Today, we spoke to Anthony Zippay, Project Administrator at NASA‘s Undergraduate Student Research Program, about what it takes to make it at America’s space agency.
How did you get started in the industry? How can someone who is interested in your work get started?
I work for NASA, but I have a background in communications and marketing. I began my career as a program administrator with a project in South Texas called HESTEC that is designed to help get kids fired up about science, engineering, mathematics and technology (STEM). The program was created to help supplement the NASA and engineering workforce. After HESTEC, it was a natural transition to the role of a program manager at NASA’s Undergraduate Student Research Program (USRP). For the USRP, college students come on board and spend 10-15 weeks during the summer, fall or spring working on a technical research project.
Especially in the tech and engineering workforce, there is a definite need for communications skills. There are lots of people with tech skills, but the ones who know how to communicate are invaluable. Within every role, people need to communicate with external stakeholders, co-workers, managers, etc. Knowing how, what and when to communicate is key. When I was in college, I started doing communication just because I liked it, but I didn’t know what I was going to do with it. Those skills I gained from my communications major have been invaluable in my career.
What’s the future of your industry or job?
In the communications industry, I would suggest students have a communications background but specialize in something: marketing, tech, computer science, accounting. Having a specialization helps you make your communications degree work for you. These days, people have to know how to not just think linearly, but globally as well. Broad skills within specific areas will make you more marketable.
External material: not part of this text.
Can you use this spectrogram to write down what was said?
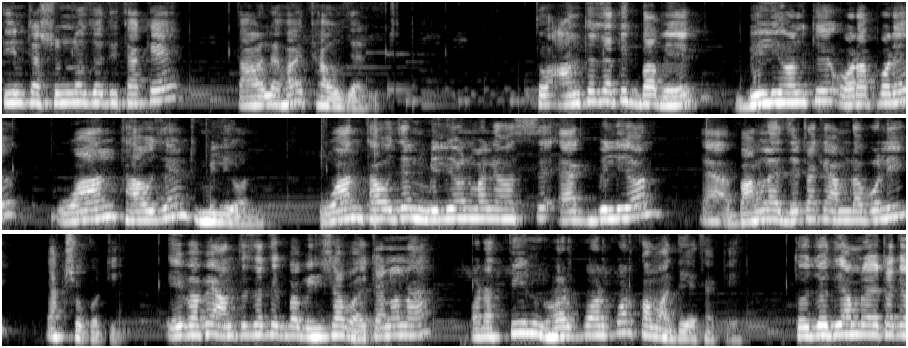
তিনটা শূন্য যদি থাকে, তাহলে হয় থাউজেন্ড তো আন্তর্জাতিকভাবে বিলিয়নকে ওরা পড়ে one thousand million one thousand million মানে হচ্ছে এক বিলিয়ন বাংলায় যেটাকে আমরা বলি একশো কোটি। এইভাবে আন্তর্জাতিকভাবে হিসাব হয়, কেননা ওরা তিন ঘর পর পর কমা দিয়ে থাকে। তো যদি আমরা এটাকে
Here at NASA, we get lots of requests for engineering majors, but also engineering majors with a business background. This type of broad skill set can open up doors and allow a candidate to really stand out when applying for an internship, co-op, or job. In this competitive market, candidates with versatile experience and skills will distinguish themselves from the pack.
What do you look for when you hire an intern or entry-level candidate?
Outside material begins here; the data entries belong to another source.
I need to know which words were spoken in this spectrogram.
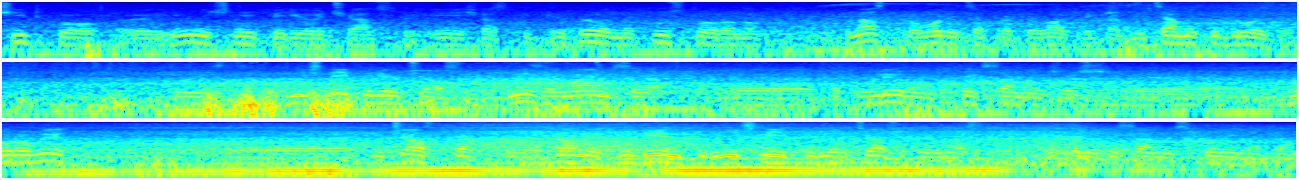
чітко е, і в нічний період часу, і зараз підкріпили на ту сторону, у нас проводиться профілактика бійцями підрозділів. Тобто в нічний період часу ми займаємося е, патрулюванням по тих самих же ж, е, дворових участках даних будинків в нічний період часу, де у нас проходять самі скоєння там,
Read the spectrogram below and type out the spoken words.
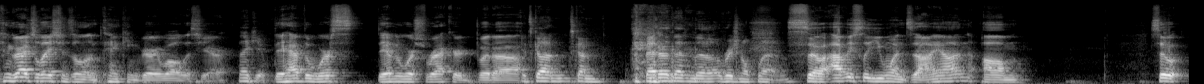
congratulations on them tanking very well this year. Thank you. They have the worst. They have the worst record, but uh, It's gone. It's gone better than the original plans. So obviously you want Zion. Um, so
We always are looking for students who are enthusiastic, energetic, and excited to learn. Beyond that, they need to match well with our mentors and the skills required for current projects. Students also need to be excited about NASA and what NASA does. Some of our locations are in fairly remote areas, such as the Dryden Research Center. However, our aeronautics students love it out there—there are always jets flying overhead and it’s a hub of cutting edge aeronautics research.
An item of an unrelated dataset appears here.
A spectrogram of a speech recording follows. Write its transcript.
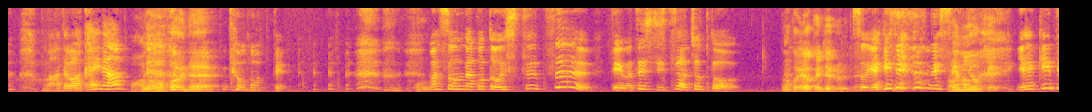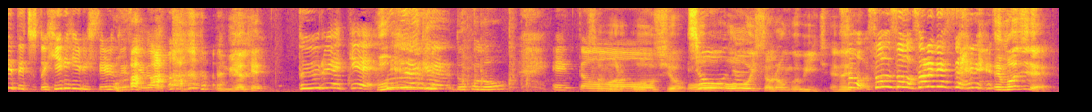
まだ若いな。あら若いね。って思って。お。まあそんなことをしつつで私実はちょっとなんか焼けてるよね。そう焼けてるんですよ。何焼け？焼けててちょっとヒリヒリしてるんですけど。海焼け？プール焼け。海焼け？どこの？えっと潮。湘南。大大磯ロングビーチ。そうそうそうそれですそれです。えマジで？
What can an intern do to make a favorable impression?
Convey confidence. Try not to be too nervous. Know what it is you’re talking about. Talk about your experiences and what you’ve done in school. Talk about passions and what excites you. We know that you don’t know everything and that’s OK, but let us know you’re excited about working with us.
Can you share a positive intern story and an intern horror story? No names needed …
I have lots of fantastic stories! There’s one student who does come to mind. He came from small town — Pablo, Montana, and was a very shy kid. He was a computer engineering major and had raw talent. He was well spoken, so it was clear that he was smart. He did well in the interview, his resume and GPA were great, but seemed like he’d be an introvert and we weren’t sure how he’d adapt — joining our program was going to be a huge culture shock for him. This year, he’s back for his second internship and has completely come out of shell. He works in the robotics group and is doing cutting edge stuff. He’s leading by example and is not afraid to voice his opinions. It’s been so great watching him grow and develop into such a strong, positive presence.
As for the horror stories … no really bad ones. There are always a few students who look good on paper and then we talk with them on the phone or meet them and turns out that they aren’t as confident in their abilities or maybe NASA just isn’t the right place for them. For example, at NASA, you have to work your way up and have to like working in space. Sometimes it becomes apparent that a student is a better fit for a job in industry like at Apple or Google. But that’s the best part of an internship program — figuring out what you want to do. For us, we really want to bring in the students who are just passionate about NASA — it’s in our and in students’ best interests.